one of the rooms at our manager’s office in Beverly Hills – you could build a house out of these scripts

The beard thing is especially liberating, as I swore I wouldn’t shave until I got these two outlines done, and I’m starting to look like one of the murderers in “Deadwood”. I figure being half-complete means shaving something, so I’m thinking of going with an Abe Lincoln.

Some creatures, like giraffes, come out of the womb looking relatively normal; others, like kangaroos, begin life as misshapen globs of blind Play-Doh, squirming the millimeter miles from womb to pouch. The first crack at a script is more like the latter than the former.

So I ask… and of you got anything exciting half done right now?

the moral arc bends towards the hoop


Many apologies for the technical outage with the blog yesterday – apparently the non-profit group that hosts our site has not paid the bill in months, meaning a lot of sites got temporarily switched off. I was unaware such a thing could happen, but we’re back up, and on a different plan now.


No apologies needed for one Mrs. Rebecca Lowell, who won the xtcian all-stars Tournament Challenge this year with a fabulous come-from-behind victory over many excellent prognosticators. As I said before, more than half of the top ten are women, and one of them is my wife, so I couldn’t be prouder. Who cares I was in the 38th percentile? My betrothed was in the 87.4th!

And so Rebecca gets a dram of the best scotch released last year, a 1970 Glen Grant that is an absolute stunner. Or she gets a bizarre tchotchke from Venice Beach – just ask past winners Joan, caveman, Anne, and the rest!
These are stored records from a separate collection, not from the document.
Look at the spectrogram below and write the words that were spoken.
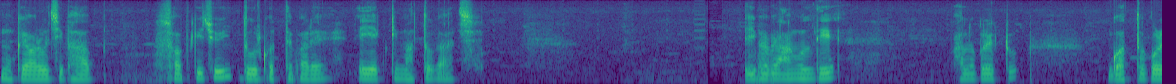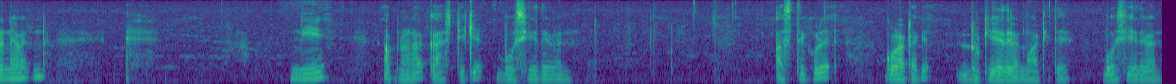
মুখে অরুচি ভাব সব কিছুই দূর করতে পারে এই একটি মাত্র গাছ। এইভাবে আঙুল দিয়ে ভালো করে একটু গর্ত করে নেবেন। নিয়ে আপনারা গাছটিকে বসিয়ে দেবেন। আস্তে করে গোড়াটাকে ঢুকিয়ে দেবেন মাটিতে, বসিয়ে দেবেন।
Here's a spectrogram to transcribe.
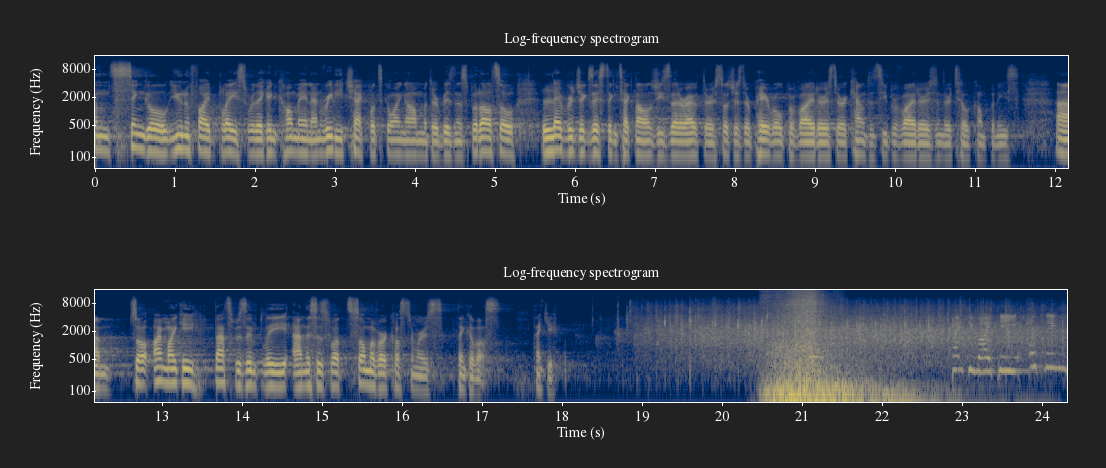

One more word about hoops before we declare the season absolutely over until Midnight Madness in October. I’m often defending the college game against people who think the NBA is the only basketball worth watching. I always mention the scrappiness, the heart, the love of school, the love of being young, the love of caring so much your heart could burst.

In the NBA playoffs, a best-of-seven matchup pretty much guarantees the better team moves on. In the college tournament, some crazy Cinderella can come along and charm you with a miracle run. You’ll have a 19-year-old poli sci major who will suddenly swish eight 3s in a row. It can be the most inspiring game on the planet.

What we got on Monday night, however, was a dreary display of grisly shooting, grindingly-poor offense, and a halftime score better suited to volleyball. It would have been tragic if it hadn’t been so boring, a game finally decided in favor of a school with the charm of congealed snot. Cinderella lost her shoe, lost her way, and fizzled still sweeping the fireplace. Next year cannot start soon enough!